EXERCISE PROMPT >>
Copy exactly. Begin at the line containing "Audio transcript, only spectrogram available" and stop at the last line of the entries, omitting any pictures.

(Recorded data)
____

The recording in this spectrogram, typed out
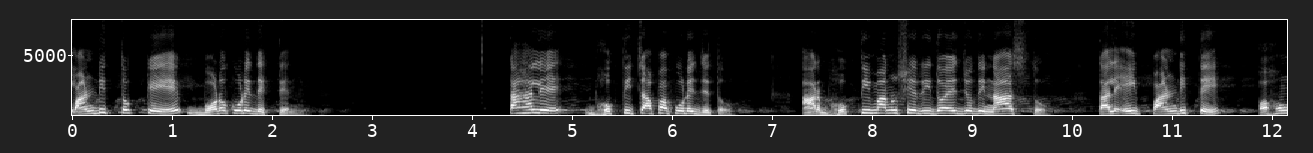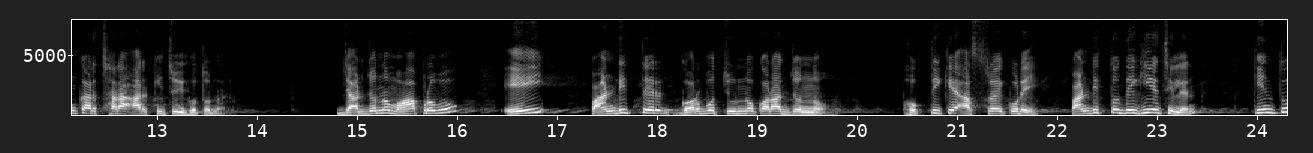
পাণ্ডিত্যকে বড় করে দেখতেন। তাহলে ভক্তি চাপা পড়ে যেত। আর ভক্তি মানুষের হৃদয়ে যদি না আসতো, তাহলে এই পাণ্ডিত্যে অহংকার ছাড়া আর কিছুই হতো না। যার জন্য মহাপ্রভু এই পাণ্ডিত্যের গর্ব চূর্ণ করার জন্য ভক্তিকে আশ্রয় করে পাণ্ডিত্য দেখিয়েছিলেন, কিন্তু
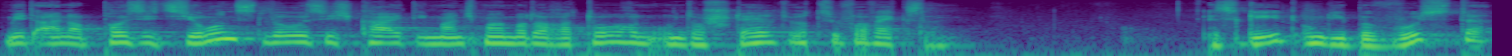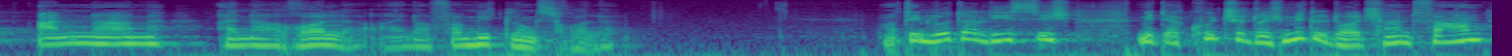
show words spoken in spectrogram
mit einer Positionslosigkeit, die manchmal Moderatoren unterstellt wird, zu verwechseln. Es geht um die bewusste Annahme einer Rolle, einer Vermittlungsrolle. Martin Luther ließ sich mit der Kutsche durch Mitteldeutschland fahren,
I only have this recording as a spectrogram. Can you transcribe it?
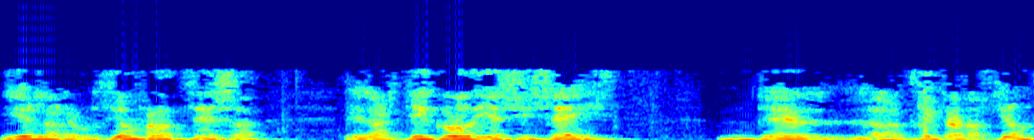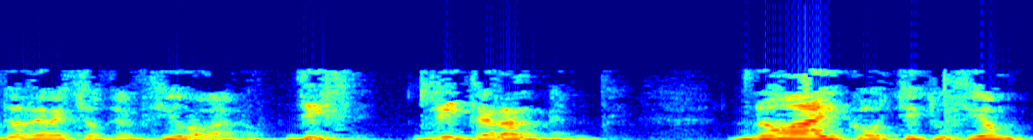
Y en la Revolución Francesa, el artículo 16 de la Declaración de Derechos del Ciudadano dice, literalmente, no hay constitución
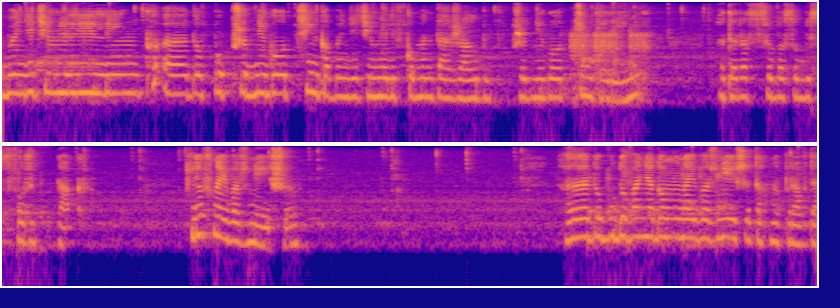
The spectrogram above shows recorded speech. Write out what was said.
będziecie mieli link e, do poprzedniego odcinka, będziecie mieli w komentarzach do poprzedniego odcinka link. A teraz trzeba sobie stworzyć tak. Kilów najważniejszy. Ale do budowania domu najważniejsze tak naprawdę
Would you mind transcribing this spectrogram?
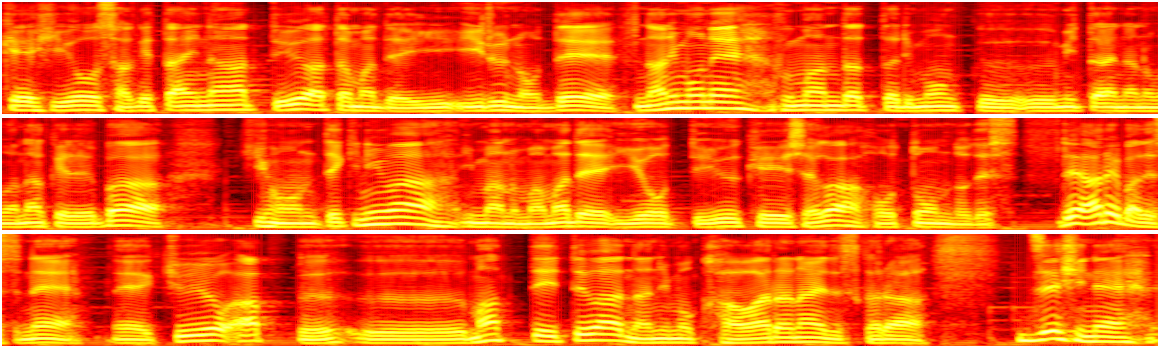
経費を下げたいなっていう頭でいるので何もね不満だったり文句みたいなのがなければ基本的には今のままでいようっていう経営者がほとんどです。であればですね、えー、給与アップ待っていては何も変わらないですからぜひね、え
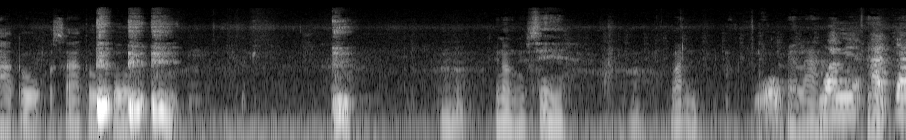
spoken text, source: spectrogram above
าธุ สาธุปูพี่น้องนี่สิวัน เวลา วันนี้อาจจะ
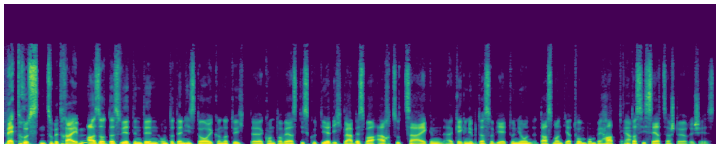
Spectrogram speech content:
Wettrüsten zu betreiben. Also das wird in den, unter den Historikern natürlich äh, kontrovers diskutiert. Ich glaube, es war auch zu zeigen äh, gegenüber der Sowjetunion, dass man die Atombombe hat Ja. und dass sie sehr zerstörerisch ist.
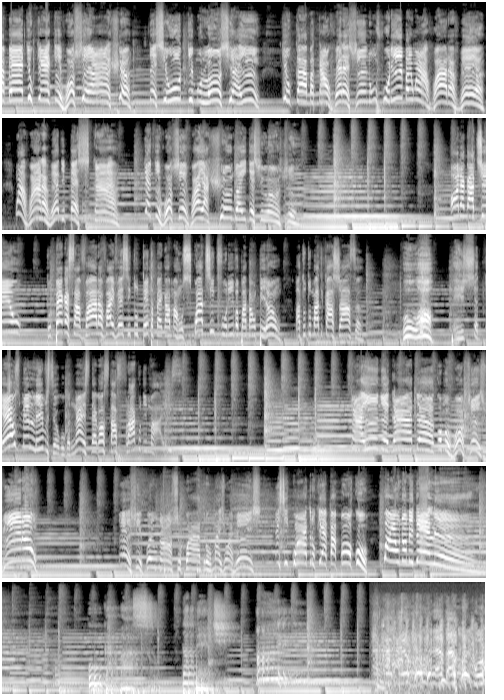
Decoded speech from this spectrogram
Bete Cabete, o que é que você acha desse último lance aí? Que o caba tá oferecendo um furiba e uma vara véia. Uma vara véia de pescar. O que é que você vai achando aí desse lance? Olha, gatinho, tu pega essa vara, vai ver se tu tenta pegar mais uns 4, 5 furiba pra dar um pirão, pra tu tomar de cachaça. Uó! Bicha, Deus me livre, seu Guga, né? Esse negócio tá fraco demais. E aí, negada, como vocês viram? Esse foi o nosso quadro, mais uma vez. Esse quadro que é pra pouco. Qual é o nome dele? Essa foi boa.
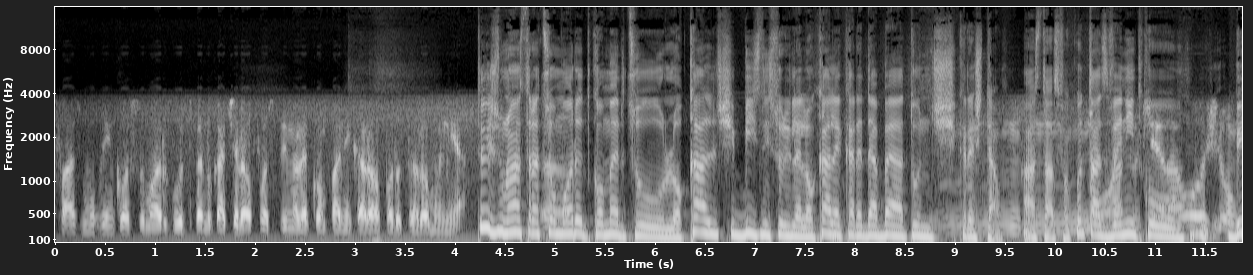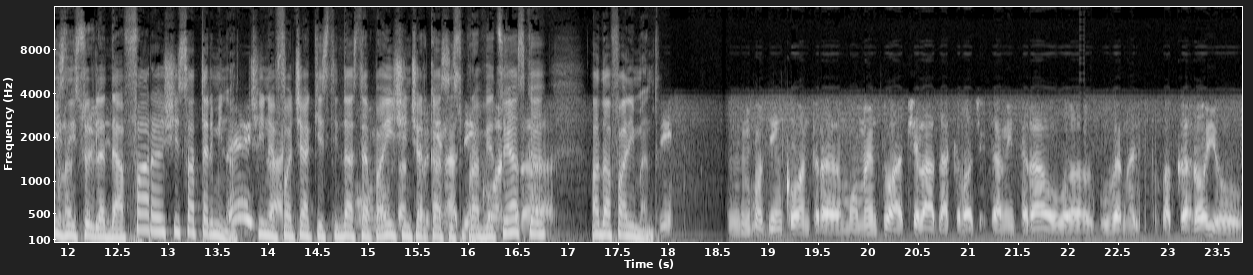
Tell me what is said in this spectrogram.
Fast Moving Consumer Goods, pentru că acelea au fost primele companii care au apărut în România. Deci dumneavoastră ați omorât comerțul local și businessurile locale care de-abia atunci creșteau. Asta ați făcut, ați venit cu businessurile de afară și s-a terminat. Exact. Cine făcea chestii de-astea pe aici și încerca să supraviețuiască, a dat faliment. Din, nu, din contră, în momentul acela, dacă vă aduceți aminte, erau uh, guvernări după Căroiu.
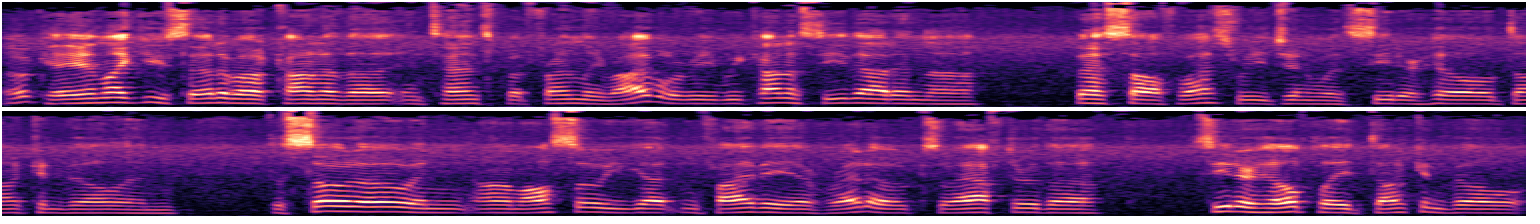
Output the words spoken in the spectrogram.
Okay, and like you said about kind of the intense but friendly rivalry, we kind of see that in the Best Southwest region with Cedar Hill, Duncanville, and DeSoto, and um, also you got in 5A of Red Oak. So after the Cedar Hill played Duncanville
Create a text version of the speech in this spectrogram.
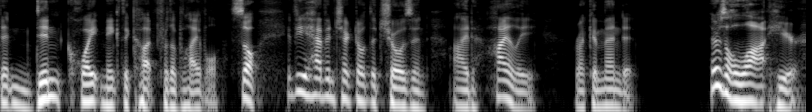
that didn't quite make the cut for the Bible. So, if you haven't checked out The Chosen, I'd highly recommend it. There's a lot here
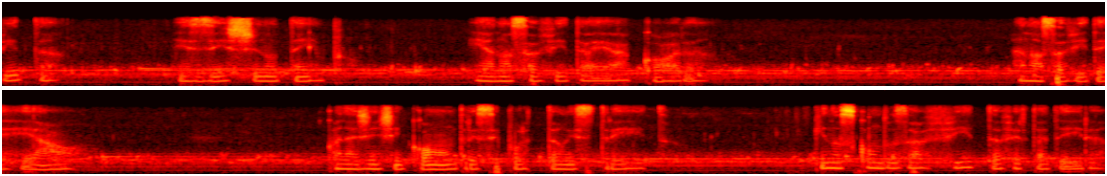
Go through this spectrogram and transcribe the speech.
vida existe no tempo e a nossa vida é agora. A nossa vida é real. Quando a gente encontra esse portão estreito que nos conduz à vida verdadeira,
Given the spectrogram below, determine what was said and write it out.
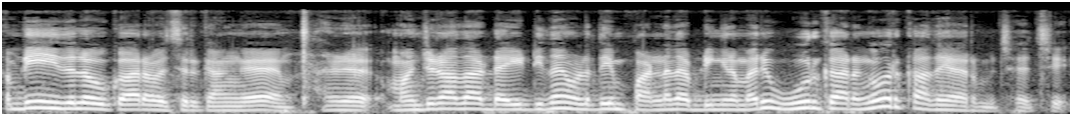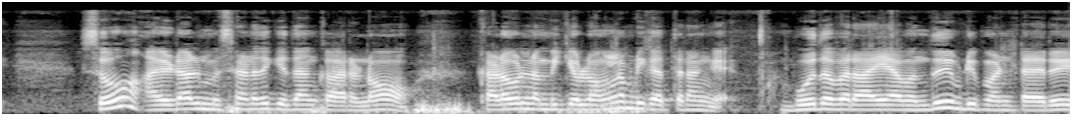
அப்படியே இதில் உட்கார வச்சுருக்காங்க. மஞ்சுநாதா டைட்டி தான் இவ்வளோத்தையும் பண்ணது அப்படிங்கிற மாதிரி ஊர்க்காரங்க ஒரு கதையை ஆரம்பிச்சாச்சு. ஸோ ஐடால் மிஸ் ஆனதுக்கு இதான் காரணம். கடவுள் நம்பிக்கை உள்ளவங்களும் அப்படி கத்துறாங்க. பூதவராயா வந்து இப்படி பண்ணிட்டாரு.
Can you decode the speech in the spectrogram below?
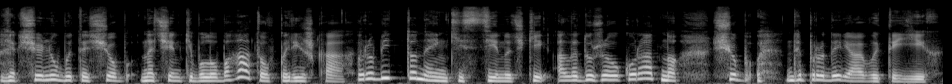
Якщо любите, щоб начинки було багато в пиріжках, робіть тоненькі стіночки, але дуже акуратно, щоб не продирявити їх.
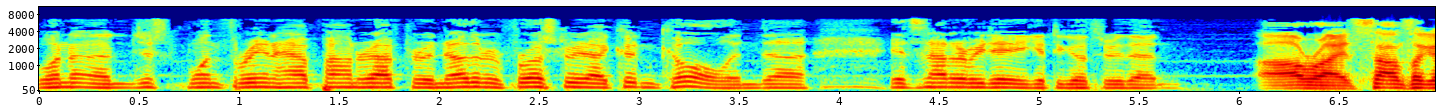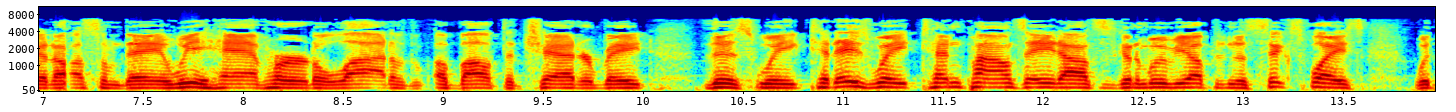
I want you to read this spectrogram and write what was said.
one uh, just one three and a half pounder after another. And frustrated I couldn't call. And uh, it's not every day you get to go through that. All right, sounds like an awesome day. We have heard a lot of, about the chatterbait this week. Today's weight, 10 pounds, 8 ounces, is going to move you up into sixth place with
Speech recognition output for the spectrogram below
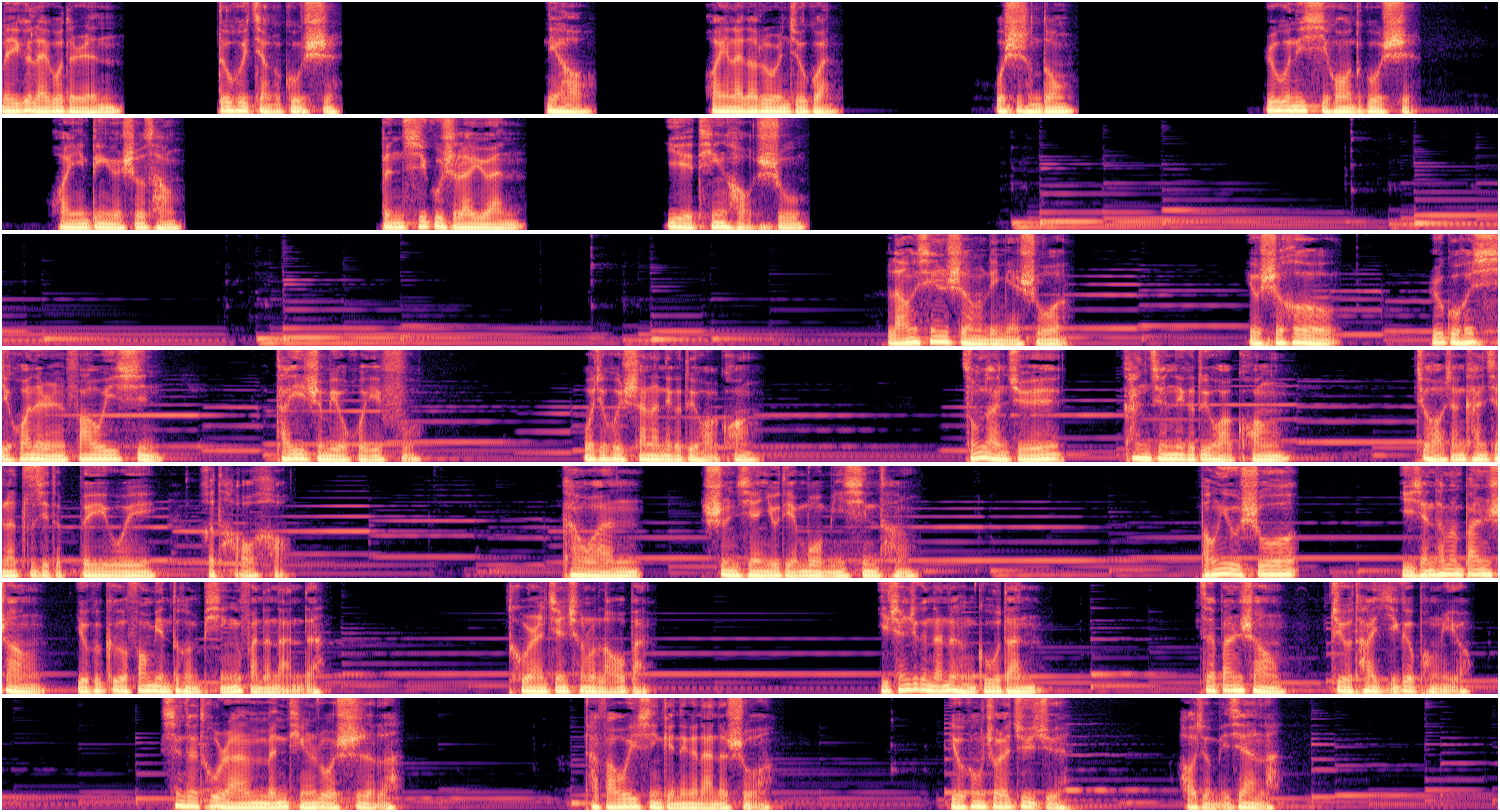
每个来过的人，都会讲个故事。你好，欢迎来到路人酒馆，我是程东。如果你喜欢我的故事，欢迎订阅收藏。本期故事来源：夜听好书。狼先生里面说，有时候，如果和喜欢的人发微信，他一直没有回复，我就会删了那个对话框。总感觉看见那个对话框，就好像看见了自己的卑微和讨好。看完，瞬间有点莫名心疼。朋友说，以前他们班上有个各方面都很平凡的男的。突然间成了老板。以前这个男的很孤单，在班上只有他一个朋友。现在突然门庭若市了。他发微信给那个男的说：“有空出来聚聚，好久没见了。”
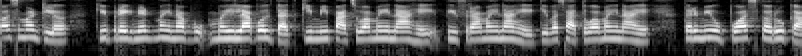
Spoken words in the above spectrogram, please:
उपवास म्हटलं की प्रेग्नेंट महिना महिला बोलतात की मी पाचवा महिना आहे तिसरा महिना आहे किंवा सातवा महिना आहे तर मी उपवास करू का?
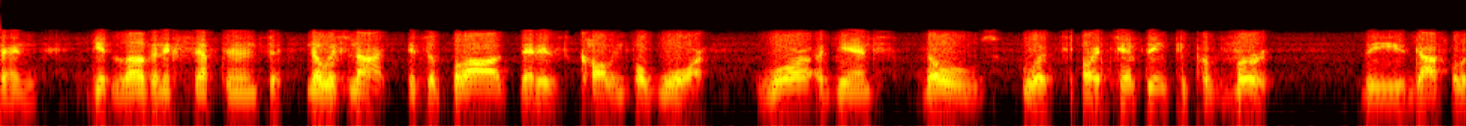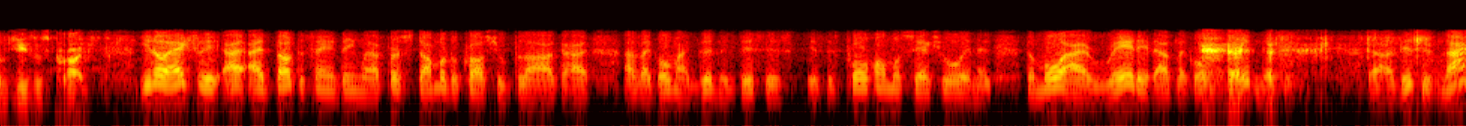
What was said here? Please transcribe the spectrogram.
and get love and acceptance. No, it's not. It's a blog that is calling for war. War against those who are, are attempting to pervert the gospel of Jesus Christ. You know, actually, I, I thought the same thing when I first stumbled across your blog. I, I was like, oh my goodness, this is is this pro homosexual, and it, the more I read it, I was like, oh my goodness, uh, this is not,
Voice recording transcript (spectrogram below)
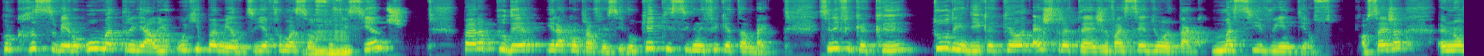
porque receberam o material, o equipamento e a formação uhum. suficientes para poder ir à contraofensiva. O que é que isso significa também? Significa que tudo indica que a estratégia vai ser de um ataque massivo e intenso. Ou seja, não,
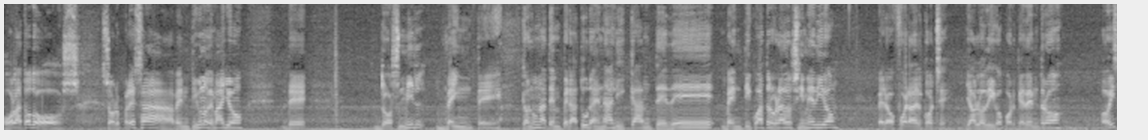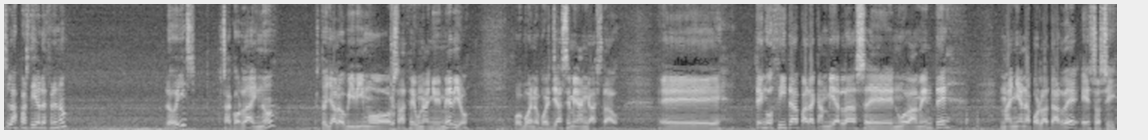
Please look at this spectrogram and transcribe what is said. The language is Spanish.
Hola a todos. Sorpresa 21 de mayo de 2020. Con una temperatura en Alicante de 24 grados y medio, pero fuera del coche. Ya os lo digo, porque dentro... ¿Oís las pastillas de freno? ¿Lo oís? ¿Os acordáis, no? Esto ya lo vivimos hace un año y medio. Pues bueno, pues ya se me han gastado. Eh, tengo cita para cambiarlas eh, nuevamente mañana por la tarde, eso sí.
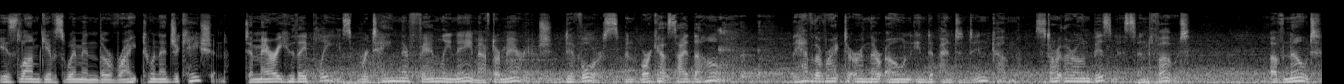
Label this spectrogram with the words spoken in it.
Islam gives women the right to an education, to marry who they please, retain their family name after marriage, divorce, and work outside the home. They have the right to earn their own independent income, start their own business, and vote. Of note,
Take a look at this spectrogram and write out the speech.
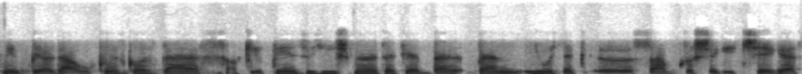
mint például közgazdász, aki pénzügyi ismeretekben nyújt számukra segítséget,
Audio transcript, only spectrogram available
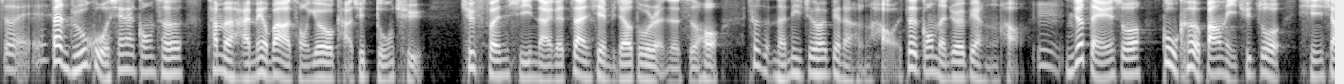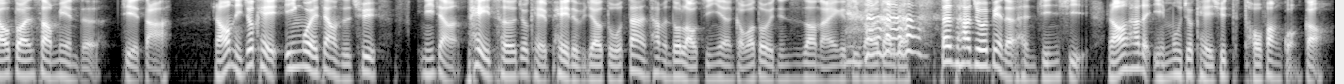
对，但如果现在公车他们还没有办法从悠游卡去读取、去分析哪个战线比较多人的时候，这个能力就会变得很好，这个功能就会变很好。嗯，你就等于说，顾客帮你去做行销端上面的解答，然后你就可以因为这样子去，你讲配车就可以配的比较多，当然他们都老经验，搞不好都已经知道哪一个地方会带比较多，但是它就会变得很精细，然后它的荧幕就可以去投放广告，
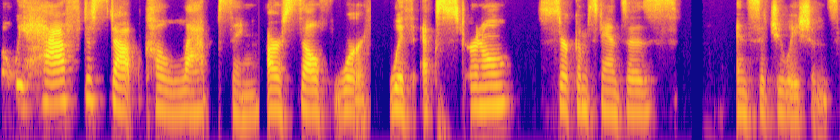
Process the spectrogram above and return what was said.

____

PROBLEM SOLUTION >>
Audio transcript, only spectrogram available
对，但如果现在公车他们还没有办法从悠游卡去读取、去分析哪个战线比较多人的时候，这个能力就会变得很好，这个功能就会变很好。嗯，你就等于说，顾客帮你去做行销端上面的解答，然后你就可以因为这样子去，你讲配车就可以配的比较多，当然他们都老经验，搞不好都已经知道哪一个地方会带比较多，但是它就会变得很精细，然后它的荧幕就可以去投放广告，
Process the spectrogram above and return what was said.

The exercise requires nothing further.